Market Linked Debentures (MLDs) are debt instruments that offer returns linked to the performance of an underlying financial market index. Previously, if an investor held an MLD for more than one year and then sold it, the returns were classified as long-term capital gains and were taxed at a lower rate of 10%. This was seen as an arbitrage opportunity as investors could enjoy lower tax rates on their returns.
However, this has recently changed, and gains from the sale of MLDs will now be taxed as short-term capital gains. This means that the returns will be taxed at the investor’s applicable tax slab, which could be higher than the previous 10% rate. This change is aimed at reducing tax arbitrage and aligning the tax treatment of MLDs with other financial instruments.
Market Linked Debentures have the potential to offer higher returns as compared to traditional FDs. However, they are complex instruments that should be carefully evaluated. If one understands the complexities and risks involved, one can consider investing in MLDs.
Frequently Asked Questions
Who can issue market linked debenture?
MLDs are issued by corporate with a minimum net worth of Rs. 100 crore.

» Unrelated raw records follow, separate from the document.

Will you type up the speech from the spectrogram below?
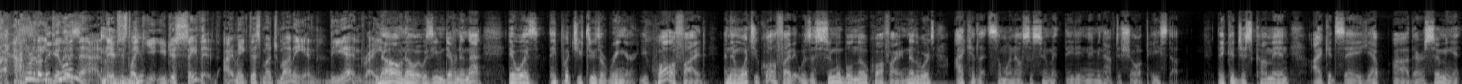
How are they doing this. that? They're just like, you, you just say that I make this much money and the end, right? No, no, it was even different than that. It was they put you through the ringer. You qualified, and then once you qualified, it was assumable no qualifying. In other words, I could let someone else assume it. They didn't even have to show a pay stub. They could just come in. I could say, "Yep, uh, they're assuming it."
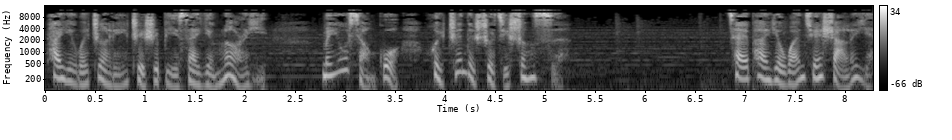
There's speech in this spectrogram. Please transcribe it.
他以为这里只是比赛赢了而已，没有想过会真的涉及生死。裁判也完全傻了眼，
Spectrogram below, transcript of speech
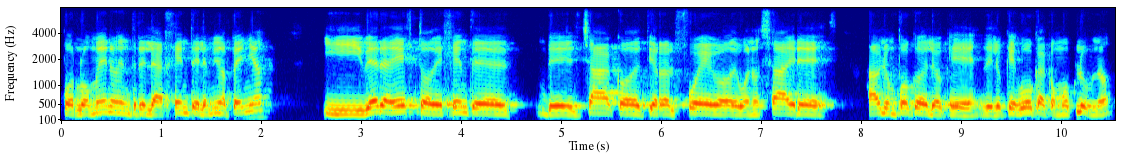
por lo menos entre la gente de la misma peña y ver esto de gente del Chaco, de Tierra del Fuego, de Buenos Aires, habla un poco de lo que, de lo que es Boca como club, ¿no?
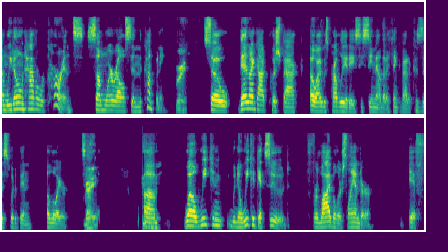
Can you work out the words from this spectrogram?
and we don't have a recurrence somewhere else in the company. Right so then i got pushed back oh i was probably at acc now that i think about it because this would have been a lawyer right. um, well we can you know we could get sued for libel or slander if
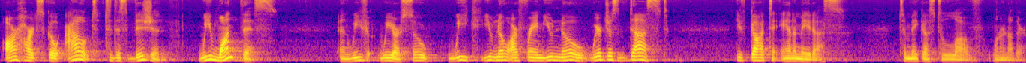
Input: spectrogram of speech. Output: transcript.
Our hearts go out to this vision. We want this. And we we are so weak. You know our frame. You know we're just dust. You've got to animate us to make us to love one another.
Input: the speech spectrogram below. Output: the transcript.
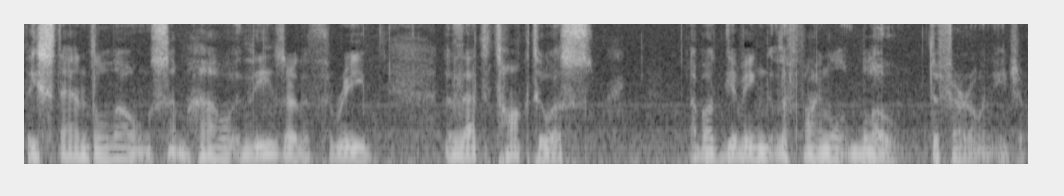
They stand alone. Somehow, these are the three that talk to us about giving the final blow to Pharaoh in Egypt.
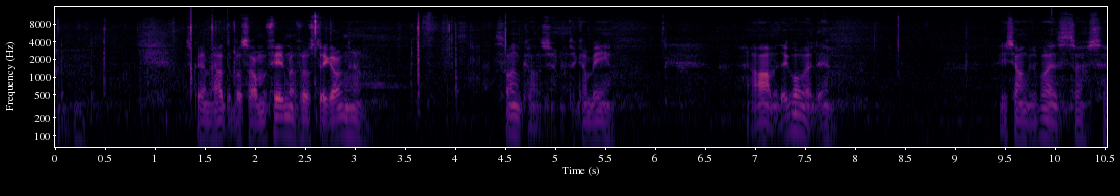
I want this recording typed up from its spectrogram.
Mm. Ska vi ha det på samma film första gången här. Sån kanske. Det kan bli. Ja men det går väl det. Vi chansar på det så, så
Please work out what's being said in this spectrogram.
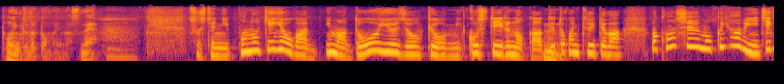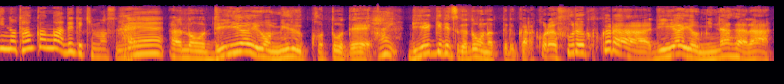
ポイントだと思いますね。そして日本の企業が今どういう状況を見越しているのかというところについては、うん、まあ、今週木曜日日銀の単価が出てきますね。はい、あの、DI を見ることで、利益率がどうなってるから、これは古くから DI を見ながら、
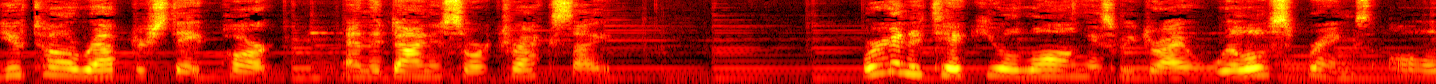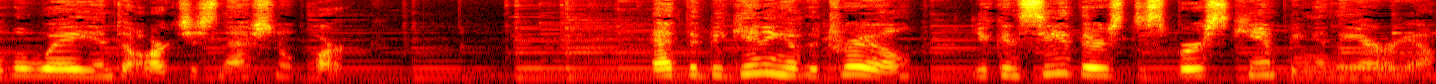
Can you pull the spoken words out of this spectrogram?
Utahraptor State Park, and the Dinosaur Track site. We're going to take you along as we drive Willow Springs all the way into Arches National Park. At the beginning of the trail, you can see there's dispersed camping in the area.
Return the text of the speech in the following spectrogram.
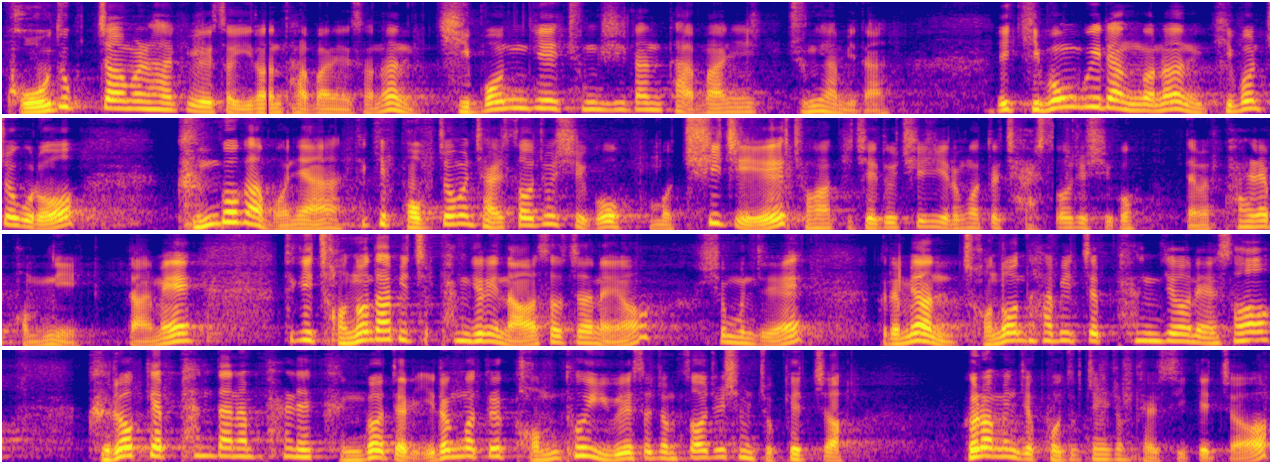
고득점을 하기 위해서 이런 답안에서는 기본기에 충실한 답안이 중요합니다. 이 기본기란 거는 기본적으로 근거가 뭐냐, 특히 법조문 잘 써주시고, 뭐 취지, 정확히 제도 취지 이런 것들 잘 써주시고, 그다음에 판례 법리, 그다음에 특히 전원합의체 판결이 나왔었잖아요, 시험 문제. 그러면 전원합의체 판결에서 그렇게 판단한 판례 근거들 이런 것들 검토 이후에서 좀 써주시면 좋겠죠. 그러면 이제 고득점이 좀 될 수 있겠죠.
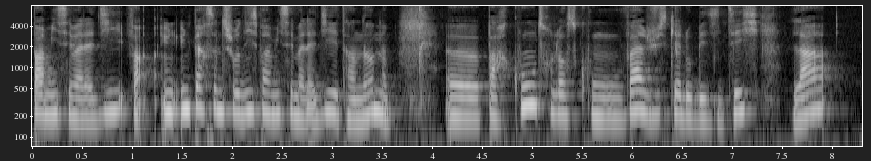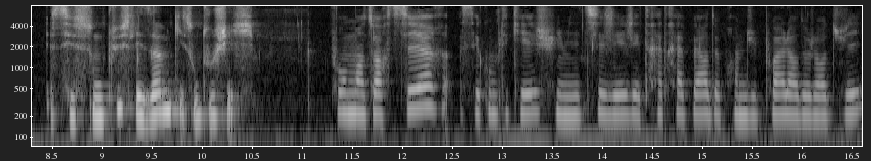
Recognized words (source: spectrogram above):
parmi ces maladies, enfin une, personne sur dix parmi ces maladies est un homme. Euh, par contre, lorsqu'on va jusqu'à l'obésité, là, ce sont plus les hommes qui sont touchés. Pour m'en sortir, c'est compliqué, je suis mitigée, j'ai très très peur de prendre du poids lors d'aujourd'hui.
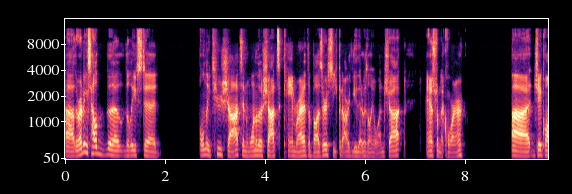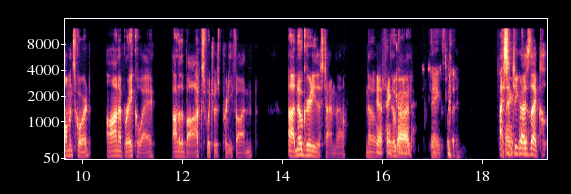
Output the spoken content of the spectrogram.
uh, the Red Wings held the the Leafs to only two shots, and one of those shots came right at the buzzer, so you could argue that it was only one shot, and it was from the corner. Uh, Jake Walman scored on a breakaway out of the box, which was pretty fun. Uh, no gritty this time though. No, Yeah, thank no God. Gritty. Thankfully. I sent you guys that cl-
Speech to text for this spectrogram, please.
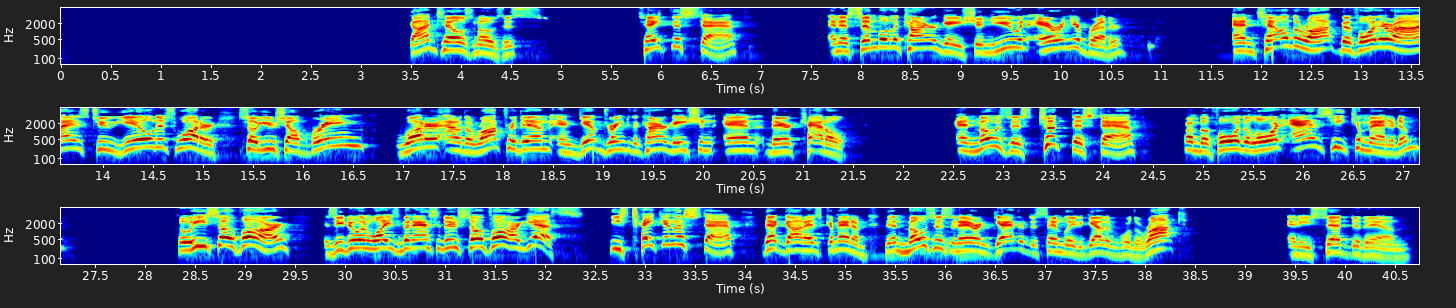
God tells Moses, Take the staff and assemble the congregation, you and Aaron your brother, and tell the rock before their eyes to yield its water. So you shall bring water out of the rock for them and give drink to the congregation and their cattle. And Moses took the staff from before the Lord as he commanded him. So he so far, is he doing what he's been asked to do so far? Yes. He's taken the staff that God has commanded him. Then Moses and Aaron gathered the assembly together before the rock, and he said to them,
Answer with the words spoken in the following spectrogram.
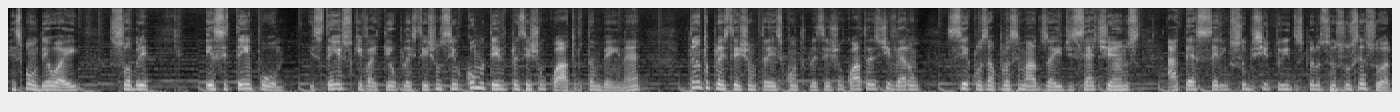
respondeu aí sobre esse tempo extenso que vai ter o PlayStation 5, como teve o PlayStation 4 também, né? Tanto o PlayStation 3 quanto o PlayStation 4 eles tiveram ciclos aproximados aí de 7 anos até serem substituídos pelo seu sucessor.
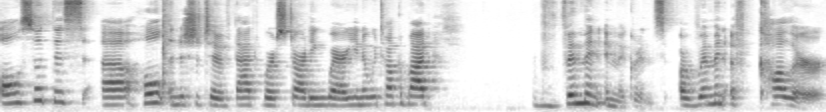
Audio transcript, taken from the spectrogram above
also this uh, whole initiative that we're starting where, you know, we talk about women immigrants or women of color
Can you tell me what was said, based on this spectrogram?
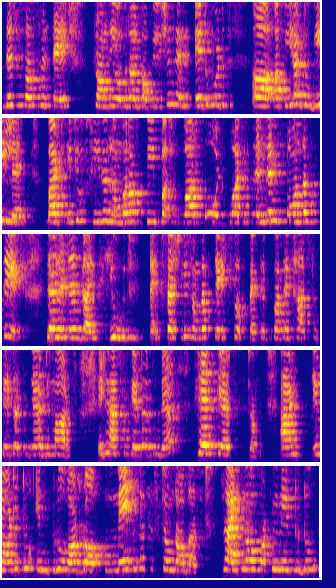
this percentage from the overall population, then it would uh, appear to be less. But if you see the number of people who are old, who are dependent on the state, then it is guys huge, especially from the state's perspective because it has to cater to their demands. It has to cater to their healthcare system. And in order to improve or make the system robust, right now what we need to do,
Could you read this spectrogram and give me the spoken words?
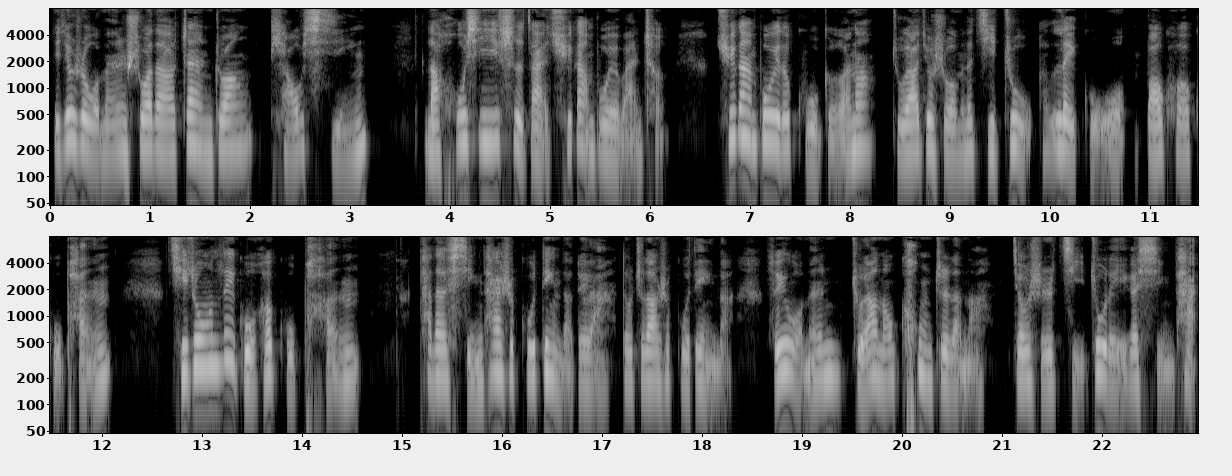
也就是我们说的站桩调形。那呼吸是在躯干部位完成，躯干部位的骨骼呢，主要就是我们的脊柱、肋骨，包括骨盆。其中肋骨和骨盆，它的形态是固定的，对吧？都知道是固定的，所以我们主要能控制的呢，就是脊柱的一个形态。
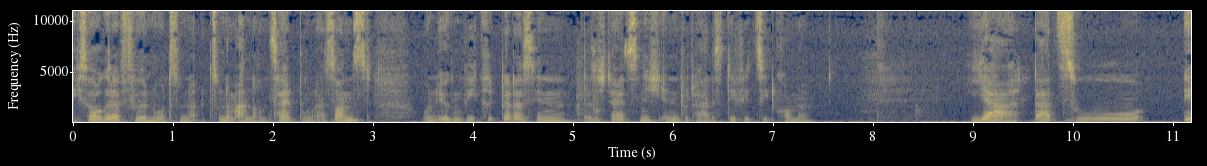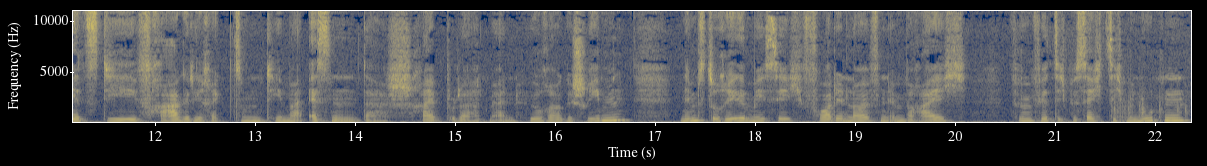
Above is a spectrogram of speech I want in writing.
Ich sorge dafür nur zu, ne, zu einem anderen Zeitpunkt als sonst. Und irgendwie kriegt er das hin, dass ich da jetzt nicht in ein totales Defizit komme. Ja, dazu jetzt die Frage direkt zum Thema Essen. Da schreibt oder hat mir ein Hörer geschrieben, nimmst du regelmäßig vor den Läufen im Bereich 45 bis 60 Minuten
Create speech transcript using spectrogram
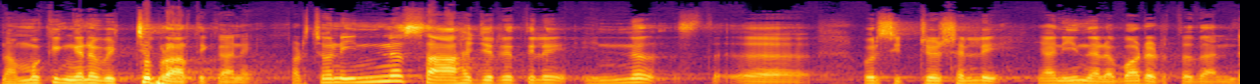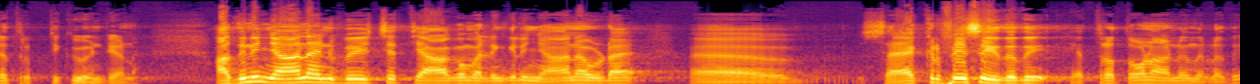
നമുക്കിങ്ങനെ വെച്ച് പ്രാർത്ഥിക്കാൻ പഠിച്ചവൻ ഇന്ന സാഹചര്യത്തിൽ ഇന്ന ഒരു സിറ്റുവേഷനിൽ ഞാൻ ഈ നിലപാടെടുത്തത് എന്റെ തൃപ്തിക്ക് വേണ്ടിയാണ്. അതിന് ഞാൻ അനുഭവിച്ച ത്യാഗം അല്ലെങ്കിൽ ഞാൻ അവിടെ സാക്രിഫൈസ് ചെയ്തത് എത്രത്തോളമാണ് എന്നുള്ളത്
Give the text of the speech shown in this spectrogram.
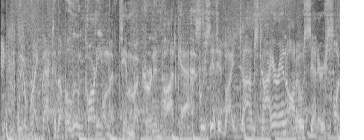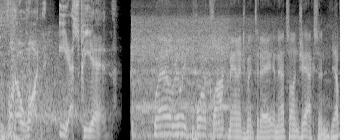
We're right back to the balloon party on the Tim McKernan podcast. Presented by Dobbs Tire and Auto Centers on 101 ESPN. Well, really poor clock management today, and that's on Jackson. Yep.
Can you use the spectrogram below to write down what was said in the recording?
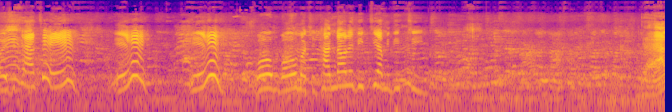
ওইদিকে আছে এ এ গরম গরম আছে ঠান্ডা হলে দিচ্ছি আমি দিচ্ছি। হ্যাঁ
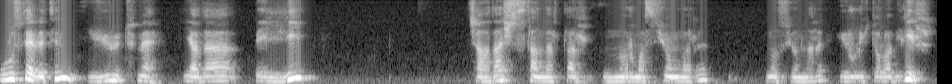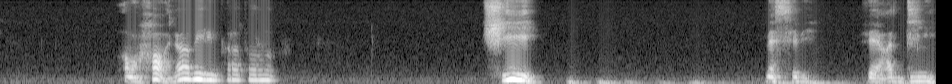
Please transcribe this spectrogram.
Ulus devletin yürütme ya da belli çağdaş standartlar, normasyonları, nosyonları yürürlükte olabilir. Ama hala bir imparatorluk. Şii mezhebi veya dini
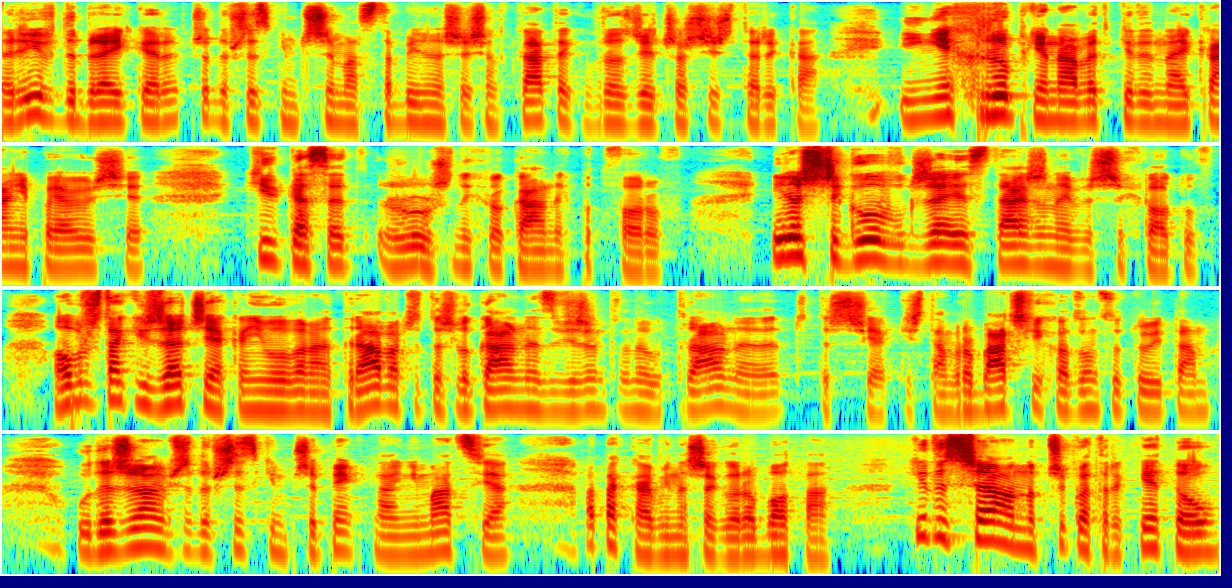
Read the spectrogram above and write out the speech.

Each issuer is free to choose the underlying index or security to which the payoff for the investor is linked.
What is an example of a market-linked debenture?
For example, a company may issue an MLD that pays a return of 15% per annum if the Nifty 50 index does not fall by more than 15% during the tenure of the MLD. If the Nifty 50 index falls by more than 15%, the investor will only get back 95% of the principal amount.
What are market-linked debentures under SEBI?
MLDs are non-convertible debentures that are issued by corporations which are governed under SEBI to inform investors about the risks that are associated with the MLDs.
What is the minimum investment in MLD?
Effective January 1st 2023, the minimum investment for MLDs has been lowered to Rs 1 lakh from Rs 10. Lakhs.
What is the period of holding for market-linked debentures?
Market-linked debentures (MLDs) typically have a holding duration of 12 to 36 months. The precise tenure will change depending on the particular MLD, though.